British Chambers of Commerce figures reveal that 20% of businesses have been hit by cyber crime in the last 12 months. While large firms are usually the targets, SMEs are also extremely vulnerable says Steve Nelson, Operations Director of Calibre Secured Networks Ltd.
Cyber-crime is deadly and on the rise, and SMEs are in the sights of those criminals who inhabit a dark and dangerous digital underworld. Data from 2016 indicates that cyber breaches cost from £35,000 to £180,000 for small businesses. This might sound slight but it could spell the death knell for hundreds of small businesses existing on a financial knife-edge.
So why are SMEs vulnerable? Cost is an overriding concern – large corporates are able to invest in the latest, bespoke IT security solutions while SMEs often do not have the capital or resources for these. Consequently, they might lack the policies and procedures to protect their people and systems. Neither can they afford to train their people to the level necessary to deal with sophisticated cyber risk.
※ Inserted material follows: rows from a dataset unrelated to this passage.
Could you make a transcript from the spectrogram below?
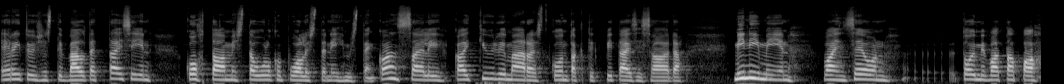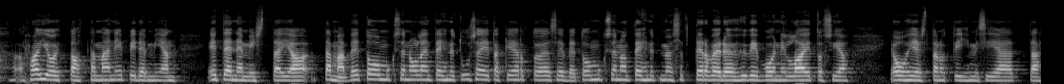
erityisesti vältettäisiin kohtaamista ulkopuolisten ihmisten kanssa. Eli kaikki ylimääräiset kontaktit pitäisi saada minimiin, vain se on toimiva tapa rajoittaa tämän epidemian etenemistä ja tämän vetoomuksen olen tehnyt useita kertoja. Se vetoomuksen on tehnyt myös Terveyden ja hyvinvoinnin laitos ja, ja ohjeistanut ihmisiä, että,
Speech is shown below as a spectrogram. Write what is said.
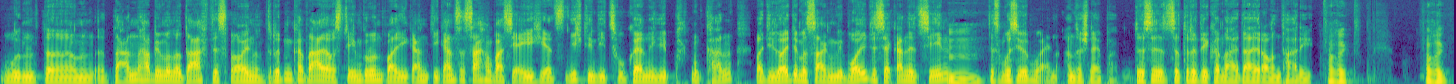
Und ähm, dann habe ich mir gedacht, das brauche ich einen dritten Kanal aus dem Grund, weil die, die ganzen Sachen, was ich eigentlich jetzt nicht in die Zukunft packen kann, weil die Leute immer sagen, wir wollen das ja gar nicht sehen, mhm. das muss ich irgendwo anders schnell packen. Das ist jetzt der dritte Kanal, der Ravantari. Verrückt. Verrückt.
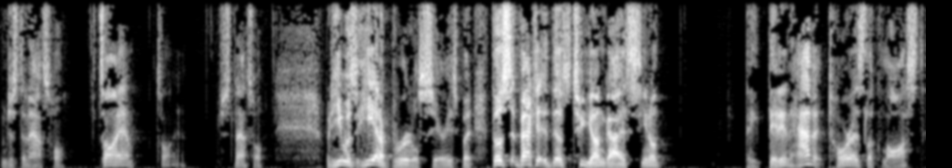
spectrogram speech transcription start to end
I'm just an asshole. That's all I am. That's all I am. Just an asshole. But he was he had a brutal series. But those back to those two young guys, you know, they they didn't have it. Torres looked lost,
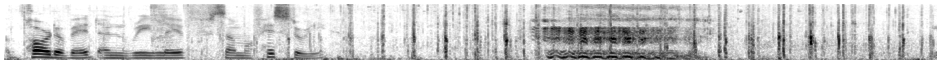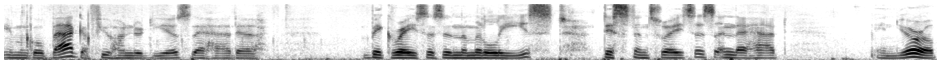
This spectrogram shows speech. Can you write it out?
a part of it and relive some of history even go back a few hundred years, they had uh, big races in the Middle East, distance races, and they had in Europe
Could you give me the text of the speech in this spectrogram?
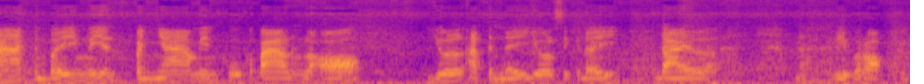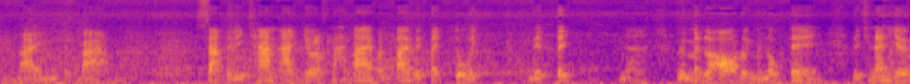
អាចដើម្បីមានបញ្ញាមានខួរក្បាលនឹងល្អយល់អត្តន័យយល់សេចក្តីដែល ណារៀបរាប់ដែងទៅបានសត្វតិរិឆានអាចយល់ខ្លះដែរប៉ុន្តែវាតិចតួចវាតិចណាវាមិនល្អដូចមនុស្សទេដូច្នេះយើង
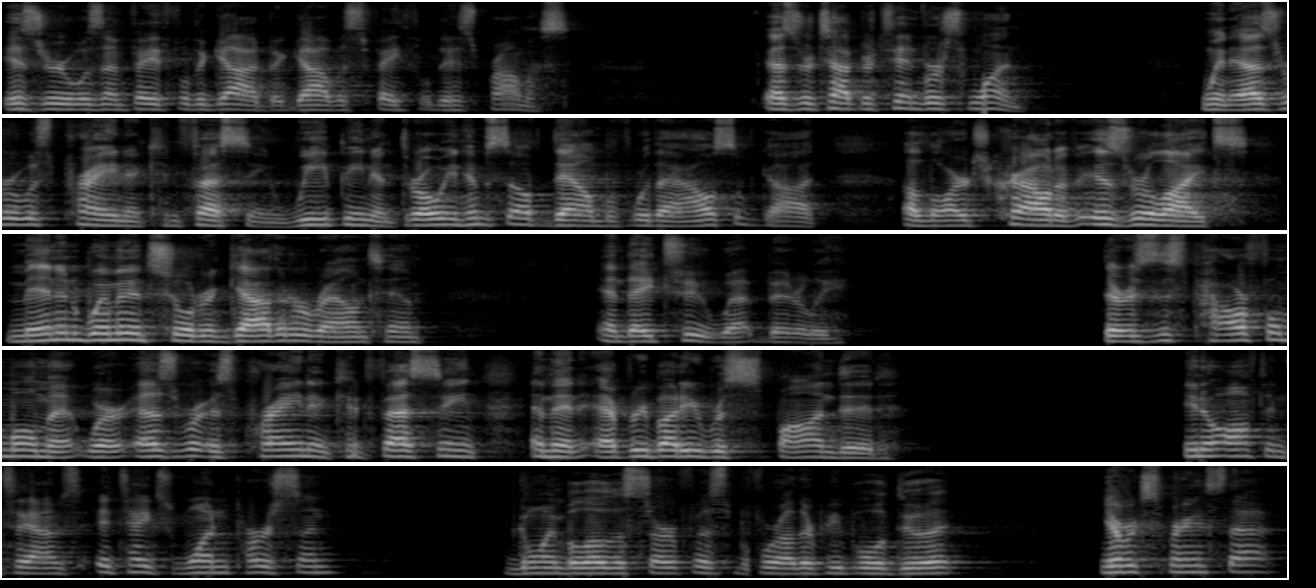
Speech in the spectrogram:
Israel was unfaithful to God, but God was faithful to his promise. Ezra chapter 10, verse 1. When Ezra was praying and confessing, weeping and throwing himself down before the house of God, a large crowd of Israelites Men and women and children gathered around him, and they too wept bitterly. There is this powerful moment where Ezra is praying and confessing, and then everybody responded. You know, oftentimes it takes one person going below the surface before other people will do it. You ever experienced that?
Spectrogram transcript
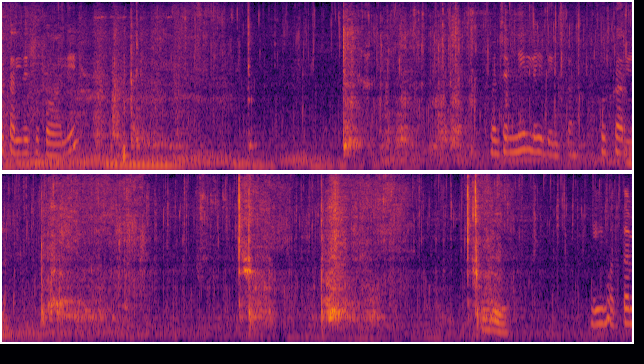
మంచిగా కలిదిప్పుకోవాలి కొంచెం నీళ్ళు వేయి దీంట్లో కుక్కర్లో. ఈ మొత్తం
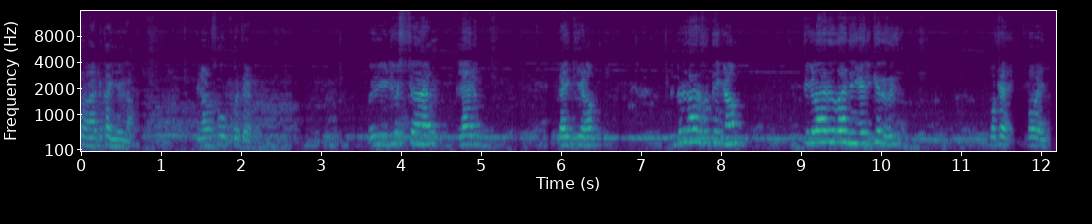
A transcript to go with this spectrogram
നന്നായിട്ട് കൈ കഴുകാം ഇതിനാണ് സോപ്പ് ഇട്ടേട്ടത് വീഡിയോ ഇഷ്ടമായാൽ എല്ലാവരും ലൈക്ക് ചെയ്യണം. എന്റെ ഒരു കാര്യം ശ്രദ്ധിക്കണം. കുട്ടികളാരും ഇത് അംഗീകരിക്കരുത്. Ok, momento.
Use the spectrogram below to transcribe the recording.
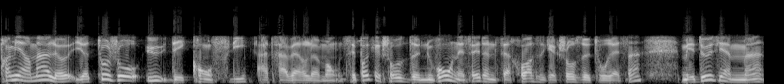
Premièrement, là, il y a toujours eu des conflits à travers le monde. C'est pas quelque chose de nouveau. On essaie de nous faire croire que c'est quelque chose de tout récent. Mais deuxièmement,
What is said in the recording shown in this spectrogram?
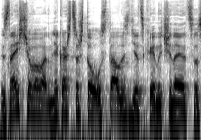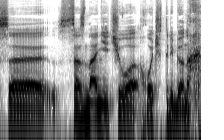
Знаешь, что, Вован? Мне кажется, что усталость детская начинается с э, сознания, чего хочет ребенок.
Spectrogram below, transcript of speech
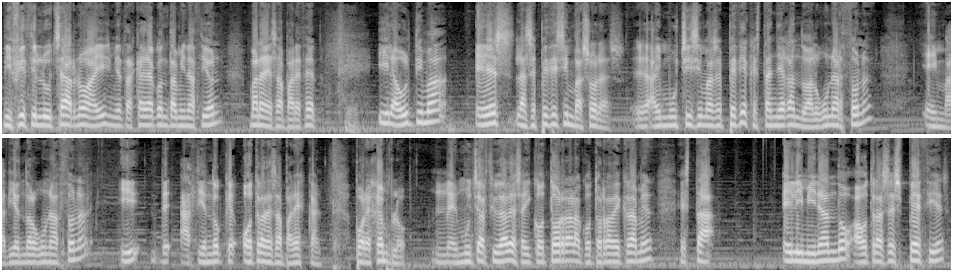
difícil luchar, ¿no? Ahí, mientras que haya contaminación, van a desaparecer. Y la última es las especies invasoras. Eh, hay muchísimas especies que están llegando a algunas zonas e invadiendo alguna zona y haciendo que otras desaparezcan. Por ejemplo, en muchas ciudades hay cotorra, la cotorra de Kramer está eliminando a otras especies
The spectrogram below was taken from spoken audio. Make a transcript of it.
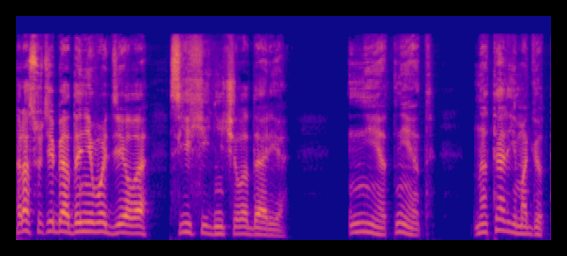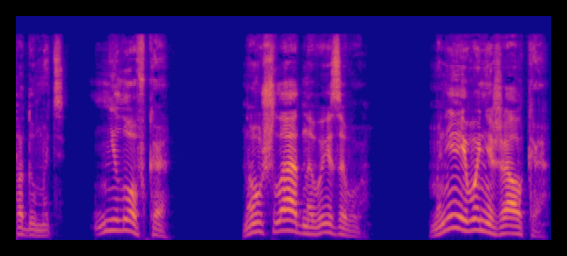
раз у тебя до него дело», — съехидничала Дарья. «Нет, нет. Наталья могет подумать. Неловко. Ну уж ладно, вызову. Мне его не жалко.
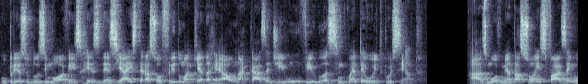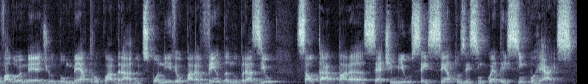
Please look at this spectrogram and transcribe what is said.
o preço dos imóveis residenciais terá sofrido uma queda real na casa de 1,58%. As movimentações fazem o valor médio do metro quadrado disponível para venda no Brasil saltar para R$ 7.655.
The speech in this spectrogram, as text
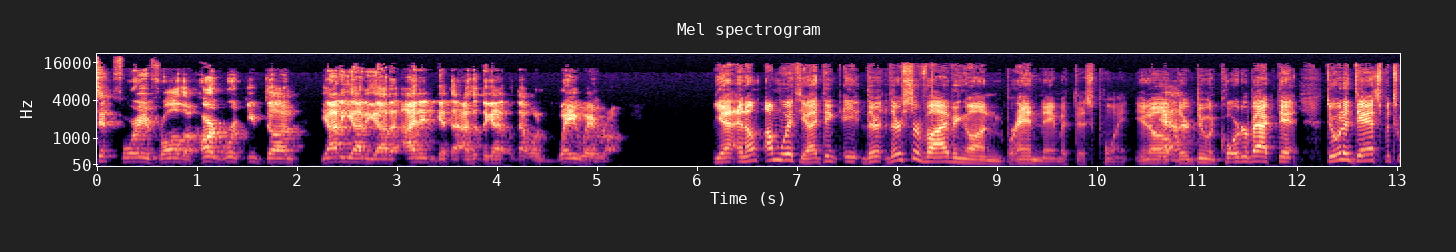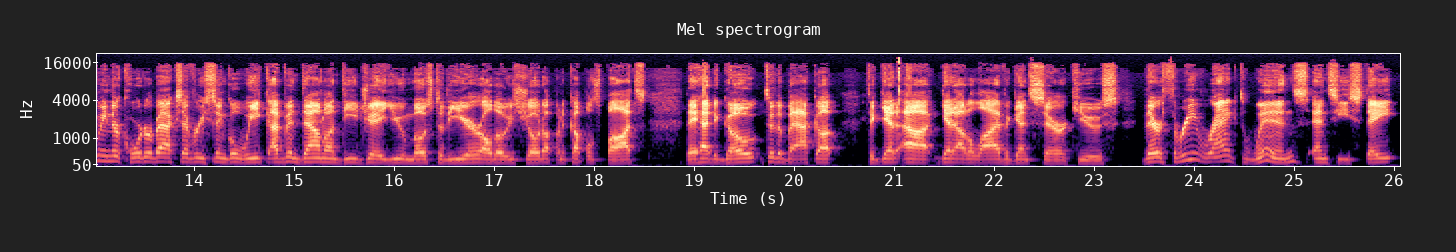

But of course, it shouldn’t have to be this way and there are some basics that SMEs can implement, much of which revolves around people and processes. It’s also about educating employees before even touching the technology. While no one should ever deserve to be hacked, almost daily incidences of poor practice highlight that people are always the weakest link and employees need to know security matters.
Simple tips include making sure that passwords are not left lying around and that strong passwords are adopted company-wide. Anti-virus software must be kept up-to-date and use basic encryption products. Training can help: employees can be shown how to spot phishing e-mails and better manage the web presence, and issued with some basic system configuration do’s and don’ts that will all help.
Administration access to your systems should only be granted to select individuals. This can help limit exposure and the amount of damage a hacker can do if they are able to break into to an unprivileged account. Similarly, keep sensitive data, like payroll, out of the hands of anyone who doesn’t need it to do their job.
The clock is also ticking for SMEs when it comes to tightening up their cyber protocols. The General Data Protection Regulation (GDPR), which comes into force in May 2018, will strengthen and unify the safety and security of the information held by an organisation. This regulation coupled with the Cyber Security Directive, will see a further requirement for compliance for all UK businesses, forcing them to adapt, or even adopt new approaches to the way they tackle both data and cyber security issues.
It will be incumbent upon business owners and managers to make sure that personal data is reasonably protected and an individual’s privacy protected. The Cyber Security Directive will require providers of ‘critical’ digital services such as energy and banking to instigate ‘appropriate security measures’ relating to the detection and reporting of search engine and cloud computing breaches.
The internet is essential. Like any environment there are some safety rules. Protection doesn’t have to cost the earth and can actually enhance your future prosperity. SMEs should not be bamboozled by corporate spin or taken for a ride with substandard products wrapped in jargon. Rather, they should be helped along the way if they are to defend themselves properly. After all, knowledge is power.
A good IT partner can help you manage your online presence in a safe, secure and compliant way. Check that they hold ISO 27001 among other relevant accreditations but also consider their experience in these matters it always counts.